Whether El Conquistador’s attorney succeeds in court, is the question of the community’s maintenance of the property really a question at all? The photo under the headline at top, and the images shared below reveal clearly how ECC is using the property, and how well it has been maintained. In marked contrast is the almost complete lack of maintenance by Bayside of 3000 Breckenridge Lane, which has created an eyesore for condo residents for many years.

A former ECC board member said the condo contacted Bayside to invite the realtor to piggyback on the annual resurfacing project in order to save time, money, and inconvenience to all involved. Bayside declined, and opted to continue doing essentially nothing to maintain what it considers the portion of the property for which it is responsible.

It’s pretty obvious where ECC’s care ends and Bayside’s begins:

Here’s a visitor handicapped parking spot that Bayside alleges to maintain:

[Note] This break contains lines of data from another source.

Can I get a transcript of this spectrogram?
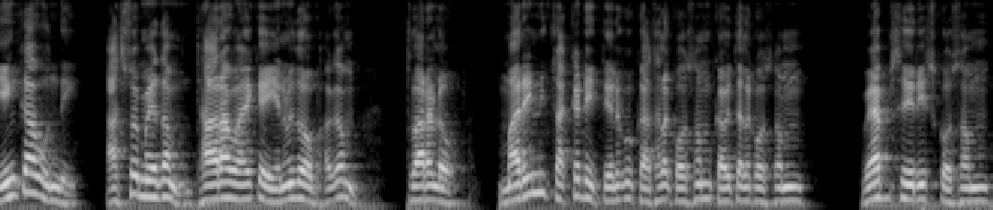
ఇంకా ఉంది. అశ్వమేధం ధారావాహిక ఎనిమిదవ భాగం త్వరలో. మరిన్ని చక్కటి తెలుగు కథల కోసం కవితల కోసం వెబ్ సిరీస్ కోసం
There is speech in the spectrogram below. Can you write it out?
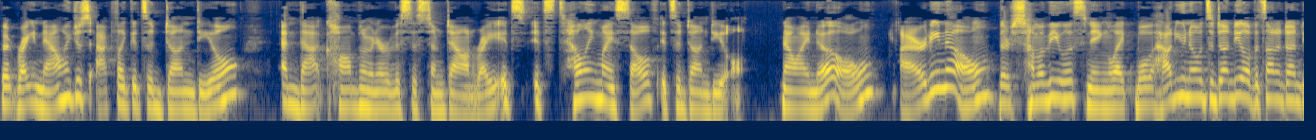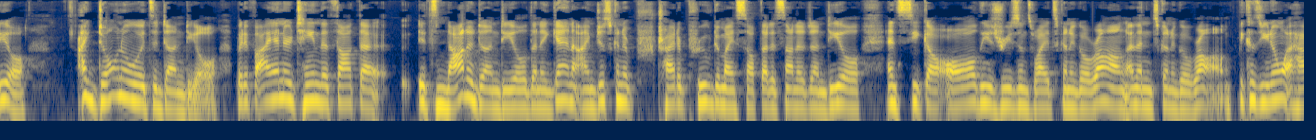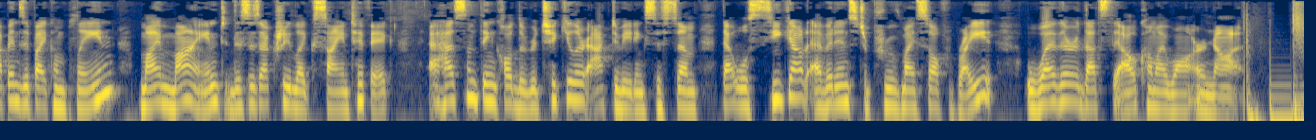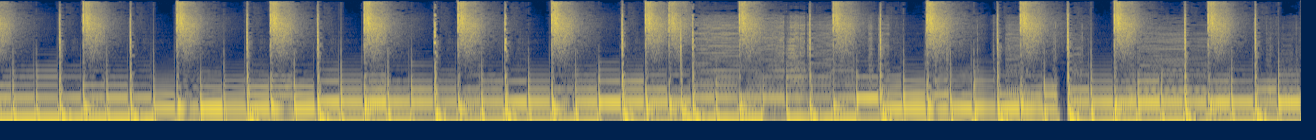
But right now, I just act like it's a done deal. And that calms my nervous system down, right? It's, it's telling myself it's a done deal. Now I know, I already know there's some of you listening like, well, how do you know it's a done deal if it's not a done deal? I don't know it's a done deal. But if I entertain the thought that it's not a done deal, then again, I'm just going to pr- try to prove to myself that it's not a done deal and seek out all these reasons why it's going to go wrong. And then it's going to go wrong. Because you know what happens if I complain? My mind, this is actually like scientific, it has something called the reticular activating system that will seek out evidence to prove myself right, whether that's the outcome I want or not.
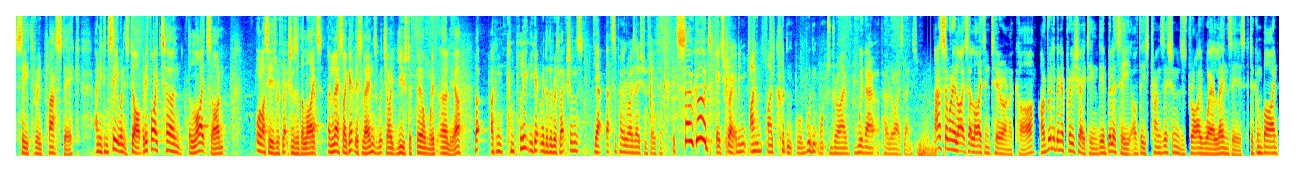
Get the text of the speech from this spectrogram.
C3 plastic, and you can see when it's dark. But if I turn the lights on, all I see is reflections of the lights. Unless I get this lens, which I used to film with earlier, look, I can completely get rid of the reflections. Yeah, that's a polarization filter. It's so good. It's great. I mean, I, I couldn't or wouldn't want to drive without a polarized lens. As someone who likes a light interior on a car, I've really been appreciating the ability of these Transitions Drivewear lenses to combine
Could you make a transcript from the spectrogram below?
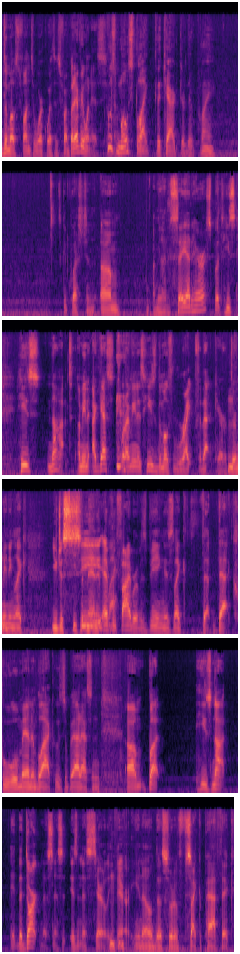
the most fun to work with as far. But everyone is. you Who's know. most like the character they're playing? It's a good question. Um, I mean, I'd say Ed Harris, but he's he's not. I mean, I guess what I mean is he's the most right for that character. Meaning, like, you just Mm-hmm. He's see every black. fiber of his being is like that that cool man in black who's a badass, and um, but he's not. The darkness isn't necessarily Mm-hmm. there. You know, the sort of psychopathic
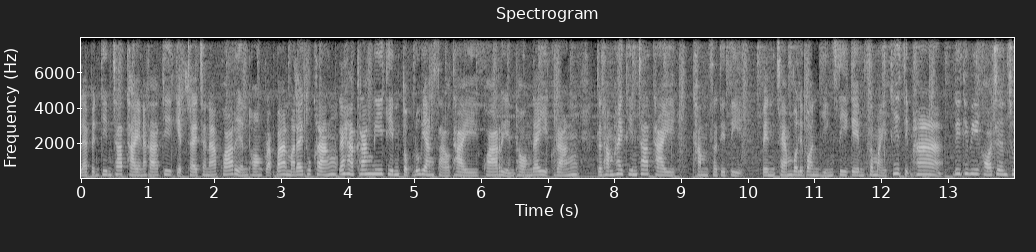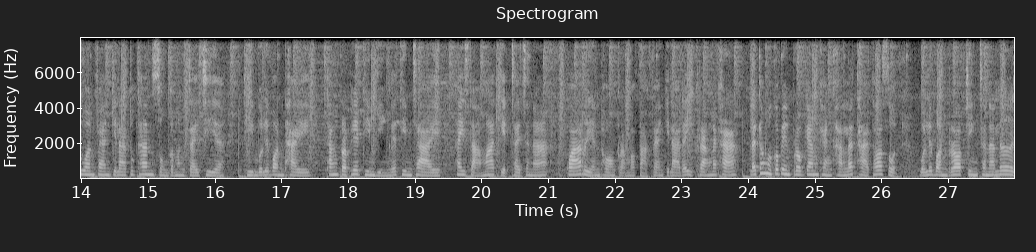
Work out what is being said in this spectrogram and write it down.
และเป็นทีมชาติไทยนะคะ ที่เก็บชัยชนะคว้าเหรียญทองกลับบ้านมาได้ทุกครั้ง และหากครั้งนี้ทีมตบลูกยางสาวไทย คว้าเหรียญทองได้อีกครั้ง จะทำให้ทีมชาติไทยทำสถิติ เป็นแชมป์วอลเลย์บอลหญิงซีเกมสมัยที่ 15 DTV ขอเชิญชวนแฟนกีฬาทุกท่านส่งกำลังใจเชียร์ ทีมวอลเลย์บอลไทย ทั้งประเภททีมหญิงและทีมชาย ให้สามารถเก็บชัยชนะ คว้าเหรียญทองกลับมาฝากแฟนกีฬาได้อีกครั้งนะคะ และทั้งหมดก็เป็นโปรแกรมแข่งขันและถ่ายทอดสดวอลเลย์บอลรอบชิงชนะเลิศ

Bonus eyesores for ECC residents include a stand-alone carport, three junk vehicles complete with towering weeds and flat tires, and a boat that definitely has seen better days.

Some will argue that Bayside and previous owners have been benevolent for all these years, allowing ECC to use the property for parking and landscaping. It’s a fair point until you figure that, with all the money ECC has spent, residents likely have paid for the property itself a few times over.

Another argument is that Bayside’s lack of maintenance of 3000 Breckenridge Lane is a point in favor of selling, but that argument falls as flat as the tires on the boat trailer. If polled, residents likely would opt to live with the junk cars and weeds compared to a noisy car wash that will divert a portion of the 30,000 cars that travel Hikes Point daily onto a thoroughfare that was never designed to handle such numbers.

The lawsuit is in the hands of ECC’s board, and now, Jefferson Circuit Court, but residents are hoping to generate support for their cause with these efforts:

  • An online petition that explains the issues in more detail.
  • A Facebook page (Hikes Point Wipe Out the Wash) to share facts and encourage others to share to their Facebook pages in order to build awareness.
  • We’re also on Twitter as @wipeoutwash, and are using the hashtag #wipeoutthewash.

Thank you in advance for your support.

Dannah K. “Dannie” Prather lives in Louisville and is a freelance writer and part-time dog walker (Rover.com)

 

Hikes Point Wipe Out the Wash

FOR IMMEDIATE RELEASE

LOUISVILLE — A senior condo community has filed suit against a commercial realtor to reclaim property in a move residents hope will prevent the construction of a high-volume car wash in busy Hikes Point.

El Conquistador Condominium Association, Inc., filed suit in Jefferson Circuit Court Nov. 7 against Bayside Properties LLC of Louisville citing condo residents’ decades-long maintenance of a portion of the 1.43-acre parcel at 3000 Breckenridge Lane that Bayside wants to sell to SpeedWash Car Wash.

Casa Granada, another mostly-senior condo community, is located on the other side of the property in question.

Without a favorable ruling in the suit, some El Conquistador residents will find the driveway of the car wash about seven feet from their door. (See the photo above which highlights the boundaries of the parcel in red.) Additionally, several parking spaces and landscaping will be lost if the development proceeds.

Some El Conquistador residents have undertaken a petition to raise awareness of what they say is a safety, and quality-of-life, issue.

According to Kentucky Transportation Cabinet records, the average daily traffic rate for the area across the street from the McMahan Plaza Kroger, and many other businesses, is more than 31,000 vehicles. Diverting even a small percentage of that traffic onto El Conquistador Place is likely to make driving and parking more difficult for residents, increase the noise level exponentially, and could possibly interfere with first responders’ access to the condos.

Get more information on our Facebook page and also read the petition online.

MEDIA INQUIRIES: Contact Dannah Prather at 502-432-8725 or email hikespointwipeoutthewash@gmail.com

(Photo from Bayside Properties LLC website)